Based on lessons learned from experiences during the March 2011 earthquake and tsunami, and the assumption that the Internet will be much more accessible in disaster situations than traditional communication services like cellular and landline phones, Japan’s Fire and Disaster Management Agency plans to roll out a disaster warning system using Internet-based social-networking services this summer.
Going on a trial run this summer, the system will be put under simulated major disaster situations and will tap into the Internet – which has been statistically more accessible than telephone lines in times of disaster – and help in mobilized assistance, the officials of the agency said. Tests will simulate people caught in disaster emergencies who will use their computers or mobile phones to call for help via social networking sites like Twitter or Japan’s domestic site Mixi, the officials added. These tests come after such stories and cases like in the town of Kesennuma in Miyagi Prefecture, where a victim was saved by a relative’s Twitter message.
The agency will then try to respond to these “social network” emergency calls – totally separate from the emergency phone calls using the 119 number – and radio the information to fire and other rescue-related authorities. In an environment with massive amounts of data like the Internet, the trick is always to filter the information and get to the ones that are legitimate and helpful.
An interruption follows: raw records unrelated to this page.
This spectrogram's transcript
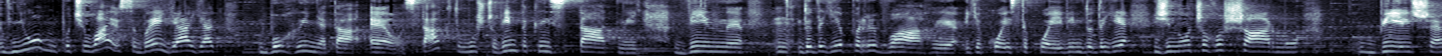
в ньому почуваю себе я як богиня та Еос, так? тому що він такий статний, він додає переваги якоїсь такої, він додає жіночого шарму більше.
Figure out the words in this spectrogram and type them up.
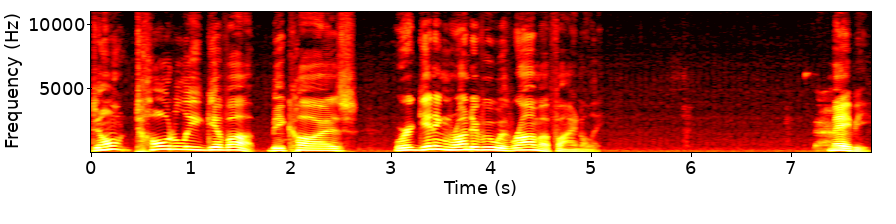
don't totally give up because we're getting Rendezvous with Rama finally. Maybe.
To this end, the agency also plans to work with the social network operators in digging and extracting data on emergency alerts found on the Internet and create a data form to input details for assistance such as addresses, health conditions and other data.
And moving forward, the agency has looked to create ground rules, especially measures to deal with false reports. After this summer’s trial operation, constant drills will be held with fire and other rescue-centric departments to validate if the system can be effective. The “social network” emergency system will be a big step forward for Japan’s disaster management processes, especially as from experience, the 119 emergency number was unable to communicate with around 25 percent of the fire departments in the locations hit by the March 2011 earthquake and tsunami, due mostly to power shortages or disrupted telecommunications infrastructure.
[ via Kyodo News ]
Comments Off on JDP Startup Corner: Pros & Cons of Working with a Partner in Japan